KC Metro's changing its guidelines
I’m a member of a task force convened to evaluate and update the social equity and geographic value components of Metro’s service guidelines. There are precious few "regular" bus riders on this task force, and I think we need some in the audience. If you happen to have three hours free in the middle of a weekday, here’s the schedule of meetings. (The next one's on May 21st.)
Seattle's transportation future
This spring, SDOT is sponsoring a speaker series to explore what we Seattle can learn from other cities' transportation successes. The speaker list includes Gil Penalosa and Janette Sadik-Khan. (!)
- On busing and birthday parties (or, My brief encounter with a bus goddess)
- My kind of bus driver appreciation
- A driver holiday by any other name…
- Hear my bus a comin’
- An anniversary, a heavy baby, and an(other) angry rant
- How to pass the time at a bus stop, part VIII
- Moving beyond the margins
- Transcendental transportation
- Rider for life
- When “growing up” = getting behind the wheel
In the Bus Bag
An Indigenous Peoples' History of the United States, by Roxanne Dunbar-Ortiz
Tag Archives: Japan
Yokohama transit types, beware the Smile-Manners Squadron!
From a recent BBC article:
…transport authorities in Yokohama – a port city south of Tokyo – have appointed a team of manners enforcers, the Smile-Manner Squadron, to try to curb … bad behaviour.
The team is mostly made up of over-60s, well acquainted with the standards of conduct associated with the “old Japan”.
But many of these enforcers will be accompanied by younger bodyguards, should their etiquette advice – diplomatically given, of course – not prove welcome.
(Thanks for the link, Chris!)
(Thanks to Peter Folger, bus nerd extraordinaire, for these links.)
Despite their high costs (approximately 60% more than diesel models), hybrid buses are becoming a popular choice for North American transit agencies:
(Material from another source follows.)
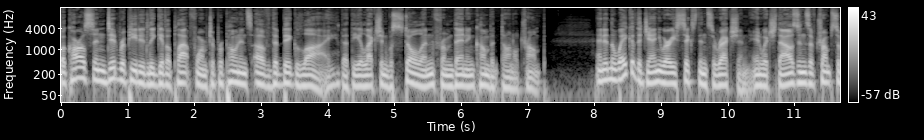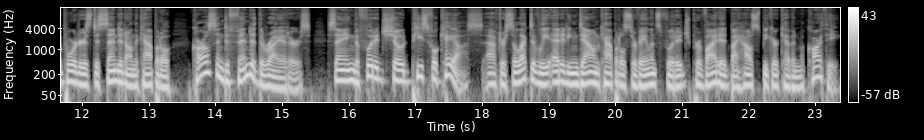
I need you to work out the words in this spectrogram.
but Carlson did repeatedly give a platform to proponents of the big lie that the election was stolen from then incumbent Donald Trump. And in the wake of the January 6th insurrection, in which thousands of Trump supporters descended on the Capitol, Carlson defended the rioters saying the footage showed peaceful chaos after selectively editing down Capitol surveillance footage provided by House Speaker Kevin McCarthy.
DaimlerChrysler, whose Orion brand has close to a 60 per cent market share, estimates that, based on existing orders, the number of hybrid buses on US and Canadian streets will grow by three-quarters over the next year from 1,200 to 2,100.
“They’re selling very well,” says Brian Macleod, senior vice-president at Gillig, a Californian bus …